#### WHAT YOU HAVE TO DO:
Output each record below exactly, and include all of them.

#### RECORD EXTRACTS:

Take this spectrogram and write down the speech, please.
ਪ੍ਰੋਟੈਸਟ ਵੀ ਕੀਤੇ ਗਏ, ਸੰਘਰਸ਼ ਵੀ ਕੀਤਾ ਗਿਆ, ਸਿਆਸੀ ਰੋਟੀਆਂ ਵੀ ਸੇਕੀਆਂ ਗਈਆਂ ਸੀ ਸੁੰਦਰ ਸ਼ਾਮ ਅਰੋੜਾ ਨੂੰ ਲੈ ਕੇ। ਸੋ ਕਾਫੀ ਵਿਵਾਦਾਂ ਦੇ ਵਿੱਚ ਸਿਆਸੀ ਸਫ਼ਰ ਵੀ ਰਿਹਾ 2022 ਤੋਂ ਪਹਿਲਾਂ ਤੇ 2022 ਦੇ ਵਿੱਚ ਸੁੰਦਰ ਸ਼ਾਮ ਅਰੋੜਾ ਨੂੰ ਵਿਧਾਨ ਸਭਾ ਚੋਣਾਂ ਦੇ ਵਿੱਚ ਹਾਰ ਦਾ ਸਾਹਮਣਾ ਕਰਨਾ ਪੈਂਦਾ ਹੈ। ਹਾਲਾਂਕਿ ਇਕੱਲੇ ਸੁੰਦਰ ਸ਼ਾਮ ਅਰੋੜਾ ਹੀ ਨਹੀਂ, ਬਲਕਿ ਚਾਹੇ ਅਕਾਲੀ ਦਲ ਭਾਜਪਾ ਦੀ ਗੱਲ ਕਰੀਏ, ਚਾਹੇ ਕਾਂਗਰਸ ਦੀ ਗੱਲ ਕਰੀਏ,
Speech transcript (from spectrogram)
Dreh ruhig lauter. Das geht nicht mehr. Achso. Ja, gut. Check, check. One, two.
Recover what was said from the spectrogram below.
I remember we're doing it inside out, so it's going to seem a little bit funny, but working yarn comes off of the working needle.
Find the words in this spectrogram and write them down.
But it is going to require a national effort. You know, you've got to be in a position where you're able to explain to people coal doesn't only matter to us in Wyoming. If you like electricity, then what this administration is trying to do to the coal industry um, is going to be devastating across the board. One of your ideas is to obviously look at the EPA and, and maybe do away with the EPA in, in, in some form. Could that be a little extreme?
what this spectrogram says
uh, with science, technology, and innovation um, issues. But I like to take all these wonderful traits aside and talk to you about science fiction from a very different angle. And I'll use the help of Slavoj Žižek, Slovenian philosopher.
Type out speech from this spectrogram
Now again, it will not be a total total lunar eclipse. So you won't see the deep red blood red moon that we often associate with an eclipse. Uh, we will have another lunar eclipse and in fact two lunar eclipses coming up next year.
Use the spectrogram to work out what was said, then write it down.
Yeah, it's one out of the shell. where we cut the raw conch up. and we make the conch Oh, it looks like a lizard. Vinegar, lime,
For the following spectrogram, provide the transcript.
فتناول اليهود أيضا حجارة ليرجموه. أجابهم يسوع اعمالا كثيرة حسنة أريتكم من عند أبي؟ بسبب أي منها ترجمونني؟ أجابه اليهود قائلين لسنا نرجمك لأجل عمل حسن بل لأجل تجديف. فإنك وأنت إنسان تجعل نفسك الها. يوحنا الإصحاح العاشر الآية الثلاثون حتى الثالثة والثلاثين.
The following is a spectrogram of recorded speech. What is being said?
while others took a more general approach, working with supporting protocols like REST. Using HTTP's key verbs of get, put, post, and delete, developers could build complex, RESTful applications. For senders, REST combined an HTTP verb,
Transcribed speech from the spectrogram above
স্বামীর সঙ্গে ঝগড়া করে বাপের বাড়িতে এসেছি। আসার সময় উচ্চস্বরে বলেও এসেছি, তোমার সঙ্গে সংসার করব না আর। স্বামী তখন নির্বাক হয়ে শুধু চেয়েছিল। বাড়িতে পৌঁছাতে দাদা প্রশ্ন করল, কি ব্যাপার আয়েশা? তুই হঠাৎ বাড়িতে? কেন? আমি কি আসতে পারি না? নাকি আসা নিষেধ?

#### EXERCISE RESULT:
Take this spectrogram and write down the speech, please.
ਪ੍ਰੋਟੈਸਟ ਵੀ ਕੀਤੇ ਗਏ, ਸੰਘਰਸ਼ ਵੀ ਕੀਤਾ ਗਿਆ, ਸਿਆਸੀ ਰੋਟੀਆਂ ਵੀ ਸੇਕੀਆਂ ਗਈਆਂ ਸੀ ਸੁੰਦਰ ਸ਼ਾਮ ਅਰੋੜਾ ਨੂੰ ਲੈ ਕੇ। ਸੋ ਕਾਫੀ ਵਿਵਾਦਾਂ ਦੇ ਵਿੱਚ ਸਿਆਸੀ ਸਫ਼ਰ ਵੀ ਰਿਹਾ 2022 ਤੋਂ ਪਹਿਲਾਂ ਤੇ 2022 ਦੇ ਵਿੱਚ ਸੁੰਦਰ ਸ਼ਾਮ ਅਰੋੜਾ ਨੂੰ ਵਿਧਾਨ ਸਭਾ ਚੋਣਾਂ ਦੇ ਵਿੱਚ ਹਾਰ ਦਾ ਸਾਹਮਣਾ ਕਰਨਾ ਪੈਂਦਾ ਹੈ। ਹਾਲਾਂਕਿ ਇਕੱਲੇ ਸੁੰਦਰ ਸ਼ਾਮ ਅਰੋੜਾ ਹੀ ਨਹੀਂ, ਬਲਕਿ ਚਾਹੇ ਅਕਾਲੀ ਦਲ ਭਾਜਪਾ ਦੀ ਗੱਲ ਕਰੀਏ, ਚਾਹੇ ਕਾਂਗਰਸ ਦੀ ਗੱਲ ਕਰੀਏ,
Speech transcript (from spectrogram)
Dreh ruhig lauter. Das geht nicht mehr. Achso. Ja, gut. Check, check. One, two.
Recover what was said from the spectrogram below.
I remember we're doing it inside out, so it's going to seem a little bit funny, but working yarn comes off of the working needle.
Find the words in this spectrogram and write them down.
But it is going to require a national effort. You know, you've got to be in a position where you're able to explain to people coal doesn't only matter to us in Wyoming. If you like electricity, then what this administration is trying to do to the coal industry um, is going to be devastating across the board. One of your ideas is to obviously look at the EPA and, and maybe do away with the EPA in, in, in some form. Could that be a little extreme?
what this spectrogram says
uh, with science, technology, and innovation um, issues. But I like to take all these wonderful traits aside and talk to you about science fiction from a very different angle. And I'll use the help of Slavoj Žižek, Slovenian philosopher.
Type out speech from this spectrogram
Now again, it will not be a total total lunar eclipse. So you won't see the deep red blood red moon that we often associate with an eclipse. Uh, we will have another lunar eclipse and in fact two lunar eclipses coming up next year.
Use the spectrogram to work out what was said, then write it down.
Yeah, it's one out of the shell. where we cut the raw conch up. and we make the conch Oh, it looks like a lizard. Vinegar, lime,
For the following spectrogram, provide the transcript.
فتناول اليهود أيضا حجارة ليرجموه. أجابهم يسوع اعمالا كثيرة حسنة أريتكم من عند أبي؟ بسبب أي منها ترجمونني؟ أجابه اليهود قائلين لسنا نرجمك لأجل عمل حسن بل لأجل تجديف. فإنك وأنت إنسان تجعل نفسك الها. يوحنا الإصحاح العاشر الآية الثلاثون حتى الثالثة والثلاثين.
The following is a spectrogram of recorded speech. What is being said?
while others took a more general approach, working with supporting protocols like REST. Using HTTP's key verbs of get, put, post, and delete, developers could build complex, RESTful applications. For senders, REST combined an HTTP verb,
Transcribed speech from the spectrogram above
স্বামীর সঙ্গে ঝগড়া করে বাপের বাড়িতে এসেছি। আসার সময় উচ্চস্বরে বলেও এসেছি, তোমার সঙ্গে সংসার করব না আর। স্বামী তখন নির্বাক হয়ে শুধু চেয়েছিল। বাড়িতে পৌঁছাতে দাদা প্রশ্ন করল, কি ব্যাপার আয়েশা? তুই হঠাৎ বাড়িতে? কেন? আমি কি আসতে পারি না? নাকি আসা নিষেধ?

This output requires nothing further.